Honey bees are an excellent model system to explore questions about collective behavior. Honey bees perform many collective behaviors, including foraging and thermoregulation. Individual honey bees are incredibly smart and can be trained just like dogs! The mechanisms of behavior are well defined in honey bees, and the genome is well mapped. Finally, honey bee colonies exist in many different environments, which allows for us to understand the ecological importance of collective behaviors, and how information may be communicated as environmental conditions shift. Right now, we are focused on two main research areas:

A photo of honey bees fanning at the entrance of the colony. They perform this behavior to cool their colony down. Photo by Alex Wild.

Figure 2: A photo of honey bees fanning at the entrance of the colony. They perform this behavior to cool their colony down. Photo by Alex Wild.


Honey Bee Thermoregulation: Honey bees strictly regulate the temperature of their colony. When it is cold, honey bees shiver to keep developing brood and the queen warm. When it is hot, honey bees and circulate cool air into the colony by fanning. Fanning is performed by a relatively small task group (3-50 bees) but is critical behavior for the survival of the colony, as overheated larvae can die. When bees are in larger groups, they are more likely to fan, and fan at lower temperatures, compared to when bees are in small groups or in isolation. A major question that we aim to answer is what information are bees using and communicating to know when to fan?

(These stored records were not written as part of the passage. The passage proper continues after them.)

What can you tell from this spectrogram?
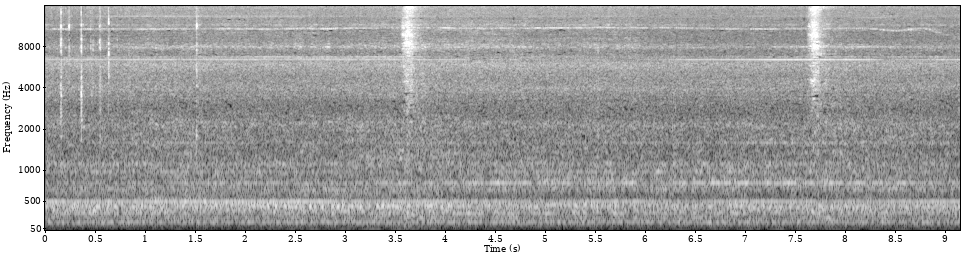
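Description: Steady machine hum with a constant tone, from the CNC machine, and a few faint clicks as the controller's function keys are pressed, two of them about four seconds apart.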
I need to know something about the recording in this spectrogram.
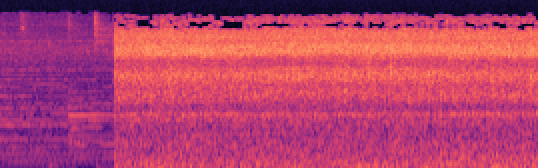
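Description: Soft background music for about the first second, cut off abruptly by a steady, louder rush of outdoor noise with a fluttering low rumble.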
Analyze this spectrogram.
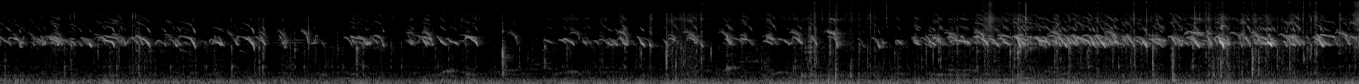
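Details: Thirsty baby chickens wanting water, many chicks calling together in a continuous high chorus of short, shrill peeps that thickens and grows louder toward the end, about two chirps a second standing out from the crowd.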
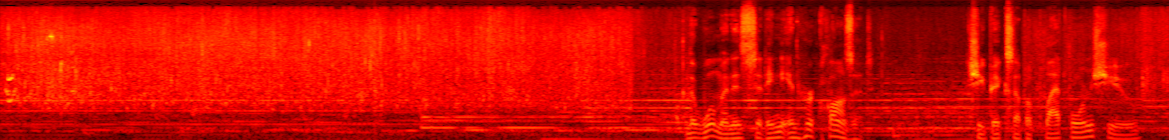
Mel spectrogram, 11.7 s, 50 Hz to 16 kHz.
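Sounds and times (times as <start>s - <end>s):
running shower water hissing and pattering: 0.0s - 6.7s, 10.0s - 11.6s
speech: 6.9s - 8.9s, 9.8s - 11.6s.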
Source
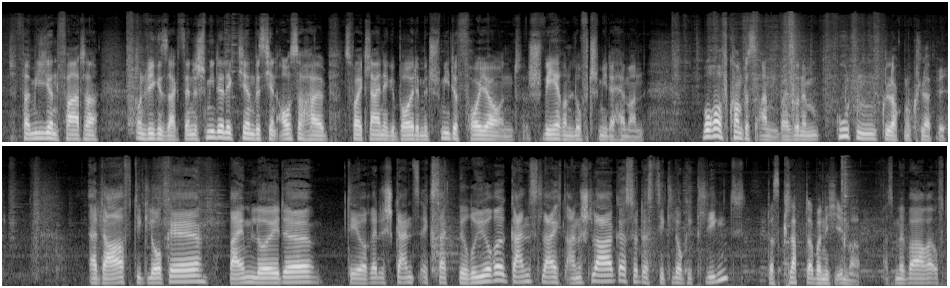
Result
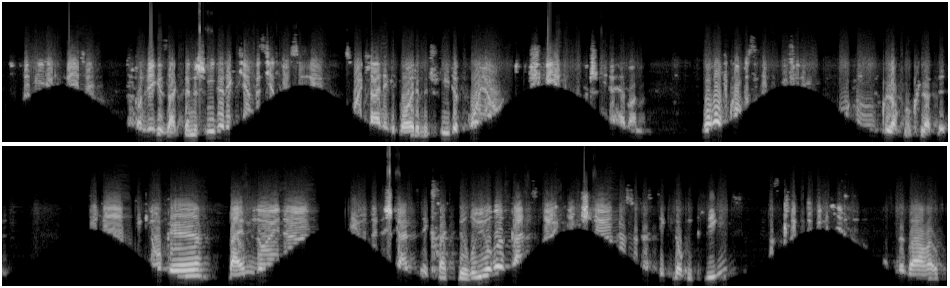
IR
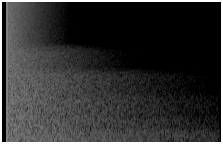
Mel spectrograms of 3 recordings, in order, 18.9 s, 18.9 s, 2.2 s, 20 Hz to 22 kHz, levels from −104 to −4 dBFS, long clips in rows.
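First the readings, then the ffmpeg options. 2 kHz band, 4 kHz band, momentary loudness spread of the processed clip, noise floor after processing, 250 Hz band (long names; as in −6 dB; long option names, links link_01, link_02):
−3.5 dB, +4.5 dB, 16 LU, below −85 dBFS, −14.0 dB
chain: -filter_complex "[0:a]afftdn=noise_reduction=35:noise_floor=-34,asplit=2[link_01][link_02];[link_02]acompressor=threshold=-34dB:ratio=16,volume=-1dB[link_03];[link_01][link_03]amix=inputs=2:normalize=0,aeval=exprs='(tanh(7.94*val(0)+0.45)-tanh(0.45))/7.94':channel_layout=same,acrusher=bits=8:mode=log:mix=0:aa=0.000001,lowpass=frequency=3500:width_type=q:width=6.5,aeval=exprs='0.266*(abs(mod(val(0)/0.266+3,4)-2)-1)':channel_layout=same,asplit=2[link_04][link_05];[link_05]adelay=90,highpass=300,lowpass=3400,asoftclip=type=hard:threshold=-21dB,volume=-24dB[link_06];[link_04][link_06]amix=inputs=2:normalize=0,afftfilt=real='re*gte(b*sr/1024,240*pow(2000/240,0.5+0.5*sin(2*PI*0.41*pts/sr)))':imag='im*gte(b*sr/1024,240*pow(2000/240,0.5+0.5*sin(2*PI*0.41*pts/sr)))':win_size=1024:overlap=0.75,volume=-3.5dB"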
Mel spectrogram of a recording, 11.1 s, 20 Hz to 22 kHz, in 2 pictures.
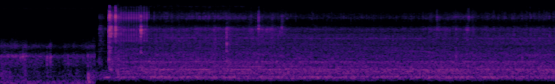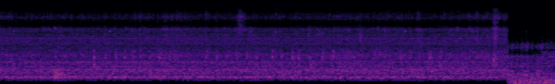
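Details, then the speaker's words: Mustang 3300V skid steer at its 500-hour service, fuel filters just changed: with the key on, the electric fuel pump gives a faint steady hum and light ticking for about ten seconds, filling the filter bowl, then stops; it primes normally. "right that electric fuel pumps filling that bowl of priming up the system"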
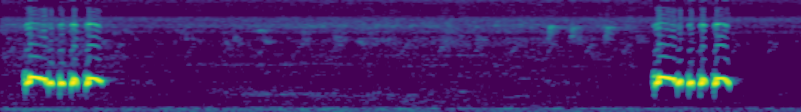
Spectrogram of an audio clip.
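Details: Wild zebra dove calling persistently: two bursts of rapid, bubbling cooing notes, each about half a second long and about five seconds apart, over a low steady background hum.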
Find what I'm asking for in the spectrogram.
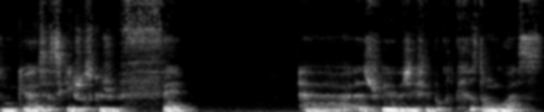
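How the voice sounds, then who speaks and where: The voice is soft-spoken and calm in tone, with monotone, flat intonation. It moves at a fairly slow pace with long, frequent pauses. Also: woman, medium pitch for a woman. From Martinique. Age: 30s. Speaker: designer. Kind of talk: casual talk to camera. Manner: soft-spoken, calm.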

Social Isolation: From egg to death, honey bees constantly interact with other bees. Anecdotal evidence shows that when bees are isolated for too long, even with all the food and water they need, they will die. Research in our lab will focus on exploring the physiology and behavioral implications of social isolation.


The Cook lab commits to developing an inclusive and supportive space to do the best science we can.

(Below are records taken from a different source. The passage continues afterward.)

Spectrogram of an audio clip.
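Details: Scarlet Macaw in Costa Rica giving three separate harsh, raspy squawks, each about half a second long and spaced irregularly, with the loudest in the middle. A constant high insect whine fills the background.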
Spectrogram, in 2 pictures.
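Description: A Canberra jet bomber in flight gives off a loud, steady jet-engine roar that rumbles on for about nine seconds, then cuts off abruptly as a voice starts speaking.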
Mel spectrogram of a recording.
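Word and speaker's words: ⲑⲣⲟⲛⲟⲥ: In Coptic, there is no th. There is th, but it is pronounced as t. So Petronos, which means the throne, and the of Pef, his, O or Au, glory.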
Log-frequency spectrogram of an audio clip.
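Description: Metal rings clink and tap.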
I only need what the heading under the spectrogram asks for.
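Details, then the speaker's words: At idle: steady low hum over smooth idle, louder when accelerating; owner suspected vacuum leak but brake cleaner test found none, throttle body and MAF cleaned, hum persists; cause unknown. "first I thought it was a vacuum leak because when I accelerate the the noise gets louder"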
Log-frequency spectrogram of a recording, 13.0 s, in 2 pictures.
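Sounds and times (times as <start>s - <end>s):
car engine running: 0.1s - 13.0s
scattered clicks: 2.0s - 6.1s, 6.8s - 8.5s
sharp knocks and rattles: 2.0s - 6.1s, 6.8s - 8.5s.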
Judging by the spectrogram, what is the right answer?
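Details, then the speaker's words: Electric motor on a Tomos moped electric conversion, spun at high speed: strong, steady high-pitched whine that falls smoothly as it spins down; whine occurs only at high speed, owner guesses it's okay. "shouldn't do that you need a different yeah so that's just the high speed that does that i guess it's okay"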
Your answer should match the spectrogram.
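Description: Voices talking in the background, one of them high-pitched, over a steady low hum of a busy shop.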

Professional Affiliations

Animal Behavior Society

International Union for the Study of Social Insects

Entomological Society of America

Selected Publications

Lei, H., Haney, S., Jernigan, C., Guo, X.J., Cook, C.N., Bazhenov, M., and B.H. Smith. 2022. Novelty detection in early olfactory processing of the honey bee, Apis mellifera. PLOS One. 17 (3), e0265009. https://doi.org/10.1371/journal.pone.0265009

Cook, C. N., Freeman, A. R., Liao, J. C., & Mangiamele, L. A. (2021). The Philosophy of Outliers: Reintegrating Rare Events Into Biological Science. Integrative and comparative biology.

Sezen, E*., E. Dereszkiewicz*, A. Hozan*, M. Bennett, C. Ozturk, B.H. Smith, C.N. Cook. 2020. Heritable cognitive phenotypes influence appetitive learning but not extinction in honey bees. Annals of the Entomological Society of America. https://doi.org/10.1093/aesa/saab023

Cook. C.N., Lawson, S. & Rehan, S. 2019. Biogenic amines shift during the solitary-to- subsocial transition in the small carpenter bee, Ceratina calcarata. Apidologie. 50: 90-99. https://doi.org/10.1007/s13592-018-0624-9

Kaspar, R., Cook, C.N., Breed, M.D. 2018. Experienced individuals influence the thermoregulatory fanning behaviour in honey bee colonies. Animal Behaviour. 142:69-76. https://doi.org/10.1016/j.anbehav.2018.06.004


Current Funding

National Science Foundation Integrative Organismal Systems Grant (2023-2026)

Previous Funding

USDA Phase II Small Business Innovation Research (SBIR) Grant (2018-2020)

USDA Phase I Small Business Innovation Research (SBIR) Grant (2017)

NIH Ruth L. Kirschstein NRSA Postdoctoral Fellowship (2018-2019)


Casey Lambert (Ph.D. Student)
Rachael Halby (Ph.D. student)
Justine Nguyen (Ph.D. student)

Dr. Cook is not currently accepting new Ph.D. students into her lab

Faculty Directory

Faculty Directory

Staff Directory

Emeriti & Former Faculty


Report an accessibility problem

To report another problem, please contact michelle.mynlieff@marquette.edu.



Department of Biological Sciences

Wehr Life Sciences, 109
1428 W. Clybourn St.
Milwaukee, WI 53233

(414) 288-7355

Contact Us


  Facebook Twitter Instagram YouTube